We know that art is a key part of early childhood learning, just like play. What are the specific benefits of art?
Fine Motor Skills
Art is an engaging way to promote fine motor skills. Cutting with scissors, drawing with a pencil, and squeezing a glue bottle all help children to strengthen their hand dominance, hand-eye coordination, body awareness, and muscle strength.
Art activities encourage children to continue working until they are satisfied with their work. Art distracts the mind from everyday tasks allowing children to become immersed in their creative activity and get into "the zone". When they are in "the zone", children will concentrate on a task for a longer period of time.
When art is encouraged to have an individual flair, children start to see there are different ways of doing things. A simple activity of drawing a cat can show children that there are many ways to draw a cat. This allows children to learn to accept others' ideas, as well as build confidence in their own ideas.
Art conversations introduce many sensory-rich words, like soft, bumpy, bright, and dull. Art activities naturally include words about colors, textures, shapes, and size. It also introduces practical words, such as paint, cut, and paste. Repeated exposures are shown to help cement vocabulary in children's brains. So, each time a child does art they build stronger language and vocabulary without even trying.
When children are given freedom during art activities, it allows them to experiment with new approaches. Some of those ideas will work and some will not. When an idea does not work, children can then problem-solve to find a different way.
Young children do not always have the words to express their ideas and feelings. Art can serve as a window into their minds. Children tend to regularly include the things most precious to them in art, as well as their fears. Art therapy is commonly used with children because it allows them to "tell without talking". Adults may not always understand what a child is sharing through their art, but using art as an outlet for those feelings and ideas has been proven beneficial for children.
Young children do not often get to be in charge and make all the decisions. As parents, we try to find opportunities for children to gain a sense of control and make some decisions, like "Do you want to wear the blue shirt or the red shirt today?" Art provides the chance for children to make more decisions. Even if the art activity has directions to follow, there is still freedom to decide small things, such as how big to draw something or which crayon to use. Making decisions helps children feel as if they have some autonomy and control.

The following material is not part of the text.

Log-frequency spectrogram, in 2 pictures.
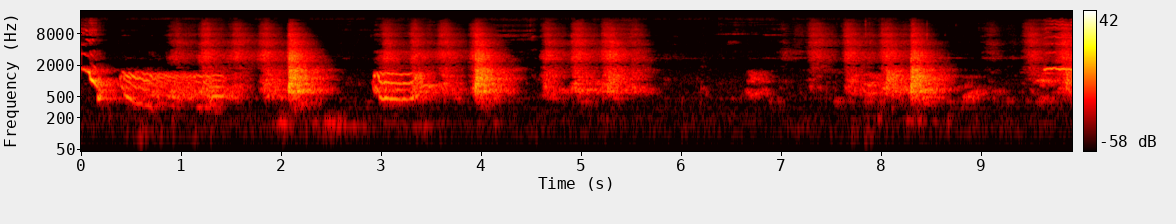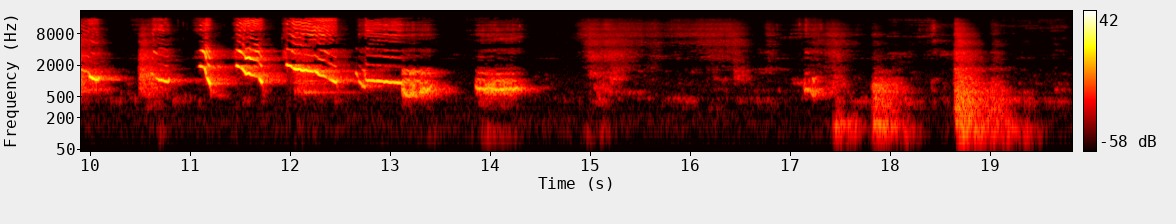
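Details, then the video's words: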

Math is not just about solving addition problems on a worksheet. Math is about shapes, size, counting, and spatial reasoning. As children work on art activities, they are exposed to these early math concepts. With repeated exposure, children gain a deep understanding of these concepts without sitting in front of a computer or worksheet. They are seeing how these concepts play out in everyday life.
Children experience stress, just like adults. They might feel stressed from a big life event, such as moving houses, their parents' divorce, or the death of a family member. Or they might be stressed out about day-to-day issues like arguing with a friend or a bad dream. Covid-19 and the "new normal" that we are all facing presents a long-term stressor for children too. Art is a great antidote for stress. The act of creating art is shown to decrease cortisol, the stress hormone, levels in all ages. Next time your child feels stressed, invite them to do an art activity. Check out these art activities for inspiration. You might find that if you join your child for art that you are less stressed as well.
My favorite simple art activity to destress is to paint with these paint tools.
Check out some of my other favorite art tools here:
Skin Tone Crayons - For beautiful authentic self-portraits
If you want to include more art in your child's life, without all the planning, join our Play to Learn program. You will receive weekly activities, including crafts and process art, and the resources to prepare the activities for the month.
You can also follow us on Instagram for more ideas @wondertreekids